### EXERCISE INSTRUCTIONS
A faithful copy of the listing below is needed, one that contains no pictures.

### DATA FOR PROCESSING
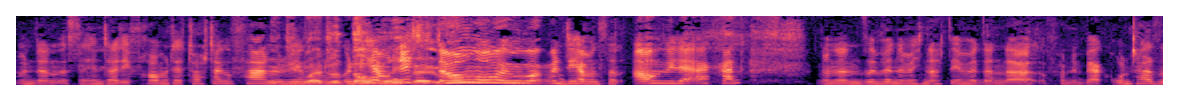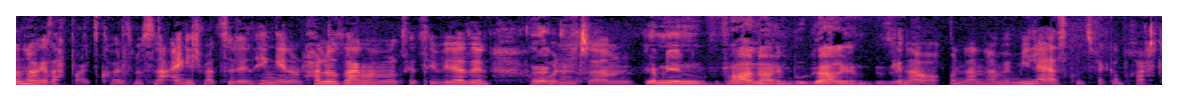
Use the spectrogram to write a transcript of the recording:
Und dann ist dahinter die Frau mit der Tochter gefahren. Und Und, die und die haben hoch, richtig ey. Daumen hoch Uh. gewunken und die haben uns dann auch wieder erkannt. Und dann sind wir nämlich, nachdem wir dann da von dem Berg runter sind, haben wir gesagt, boah, jetzt, komm, jetzt müssen wir eigentlich mal zu denen hingehen und Hallo sagen, wenn wir uns jetzt hier wiedersehen. Ja. Und ähm, Wir haben den in Varna in Bulgarien gesehen. genau, und dann haben wir Mila erst kurz weggebracht.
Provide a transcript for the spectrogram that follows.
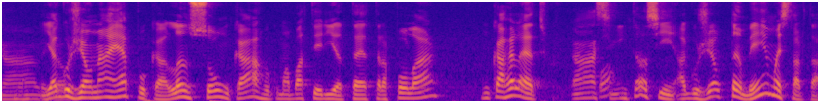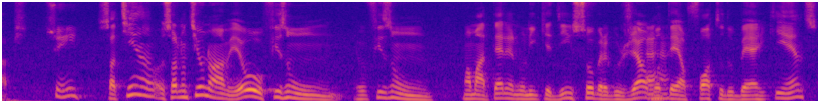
Ah, E a. Gurgel, na época, lançou um carro com uma bateria tetrapolar, um carro elétrico. Ah, sim. Então, assim, a Gurgel também é uma startup. Sim. Só tinha, só não tinha o nome. Eu fiz um, eu fiz um, uma matéria no LinkedIn sobre a Gurgel, Aham. botei a foto do BR500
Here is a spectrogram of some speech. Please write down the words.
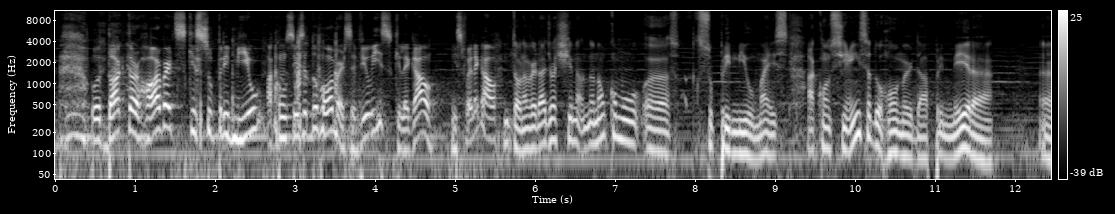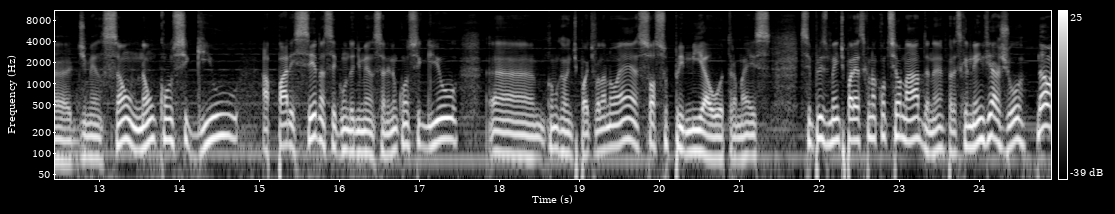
o Dr. Roberts que suprimiu a consciência do Homer. Você viu isso? Que legal. Isso foi legal. Então, na verdade, eu achei não, como uh, suprimiu, mas a consciência do Homer da primeira uh, dimensão não conseguiu aparecer na segunda dimensão. Ele não conseguiu. Uh, como que a gente pode falar? Não é só suprimir a outra, mas simplesmente parece que não aconteceu nada, né? Parece que ele nem viajou. Não,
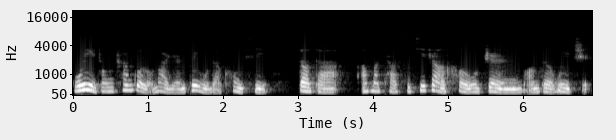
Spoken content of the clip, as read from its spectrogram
无意中穿过罗马人队伍的空隙，到达阿马塔斯基战后阵亡的位置，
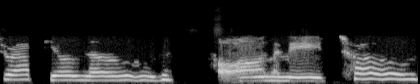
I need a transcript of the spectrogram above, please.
drop your load Oh, on that- me, Toad,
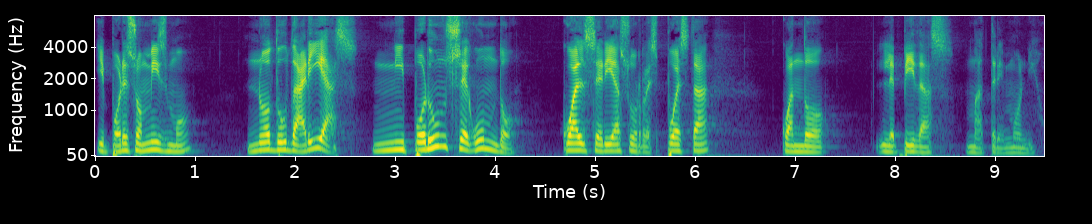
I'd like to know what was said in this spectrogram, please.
Y por eso mismo, no dudarías ni por un segundo cuál sería su respuesta cuando le pidas matrimonio.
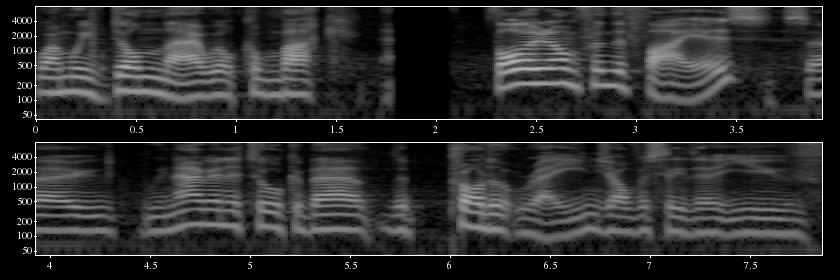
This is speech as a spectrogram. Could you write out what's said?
when we've done that, we'll come back. Following on from the fires, so we're now going to talk about the product range, obviously that you've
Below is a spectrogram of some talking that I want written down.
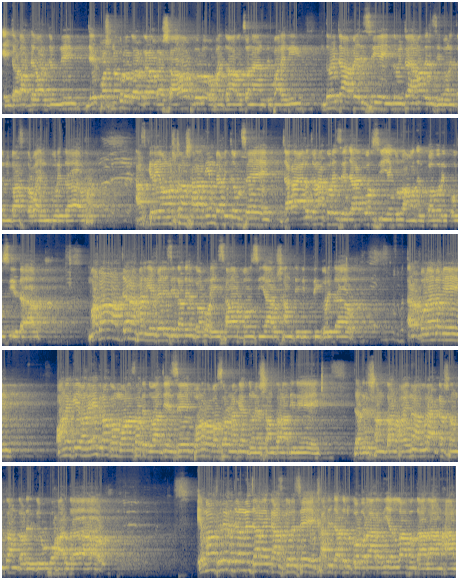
এই জবাব দেওয়ার জন্য যে প্রশ্নগুলো দরকার আমরা সবগুলো হয়তো আলোচনা আনতে পারিনি। দুইটা পেরেছি, এই দুইটা আমাদের জীবনে তুমি বাস্তবায়ন করে দাও। আজকের এই অনুষ্ঠান সারাদিন ব্যাপী চলছে। যারা আলোচনা করেছে, যারা করছি, এগুলো আমাদের কবরে পৌঁছিয়ে দাও। মা বাপ যারা হারিয়ে ফেলেছে, তাদের কবরে সাপ পৌঁছিয়ে আরও শান্তি বৃদ্ধি করে দাও। আর বলালামিন অনেকে অনেক রকম মনাসাতে দোয়া চেয়েছে। পনেরো বছর নাকি একজনের সন্তান আদি নেই। যাদের সন্তান হয় না, আল্লাহ একটা সন্তান তাদেরকে উপহার দাও। এমাফের জন্য যারা কাজ করেছে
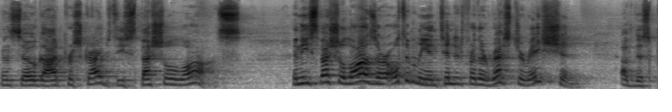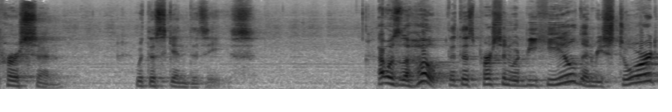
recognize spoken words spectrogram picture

### PROBLEM SOLUTION
Use the spectrogram to write a transcript of the recording:
Und dann ist dahinter die Frau mit der Tochter gefahren. Und Und, die und die haben hoch, richtig ey. Daumen hoch Uh. gewunken und die haben uns dann auch wieder erkannt. Und dann sind wir nämlich, nachdem wir dann da von dem Berg runter sind, haben wir gesagt, boah, jetzt, komm, jetzt müssen wir eigentlich mal zu denen hingehen und Hallo sagen, wenn wir uns jetzt hier wiedersehen. Ja. Und ähm, Wir haben den in Varna in Bulgarien gesehen. genau, und dann haben wir Mila erst kurz weggebracht.
Provide a transcript for the spectrogram that follows.
Ah, E a. Gurgel, na época, lançou um carro com uma bateria tetrapolar, um carro elétrico. Ah, sim. Então, assim, a Gurgel também é uma startup. Sim. Só tinha, só não tinha o nome. Eu fiz um, eu fiz um, uma matéria no LinkedIn sobre a Gurgel, Aham. botei a foto do BR500
Here is a spectrogram of some speech. Please write down the words.
o Dr. Roberts que suprimiu a consciência do Homer. Você viu isso? Que legal. Isso foi legal. Então, na verdade, eu achei não, como uh, suprimiu, mas a consciência do Homer da primeira uh, dimensão não conseguiu aparecer na segunda dimensão. Ele não conseguiu. Uh, como que a gente pode falar? Não é só suprimir a outra, mas simplesmente parece que não aconteceu nada, né? Parece que ele nem viajou. Não,
Spoken content of the clip, as read from its spectrogram
无意中穿过罗马人队伍的空隙，到达阿马塔斯基战后阵亡的位置，
I need a transcript of the spectrogram above, please.
drop your load Oh, on that- me, Toad,
I'd like to know what was said in this spectrogram, please.
Y por eso mismo, no dudarías ni por un segundo cuál sería su respuesta cuando le pidas matrimonio.
This is speech as a spectrogram. Could you write out what's said?
when we've done that, we'll come back. Following on from the fires, so we're now going to talk about the product range, obviously that you've
Below is a spectrogram of some talking that I want written down.
এই জবাব দেওয়ার জন্য যে প্রশ্নগুলো দরকার আমরা সবগুলো হয়তো আলোচনা আনতে পারিনি। দুইটা পেরেছি, এই দুইটা আমাদের জীবনে তুমি বাস্তবায়ন করে দাও। আজকের এই অনুষ্ঠান সারাদিন ব্যাপী চলছে। যারা আলোচনা করেছে, যারা করছি, এগুলো আমাদের কবরে পৌঁছিয়ে দাও। মা বাপ যারা হারিয়ে ফেলেছে, তাদের কবরে সাপ পৌঁছিয়ে আরও শান্তি বৃদ্ধি করে দাও। আর বলালামিন অনেকে অনেক রকম মনাসাতে দোয়া চেয়েছে। পনেরো বছর নাকি একজনের সন্তান আদি নেই। যাদের সন্তান হয় না, আল্লাহ একটা সন্তান তাদেরকে উপহার দাও। এমাফের জন্য যারা কাজ করেছে
recognize spoken words spectrogram picture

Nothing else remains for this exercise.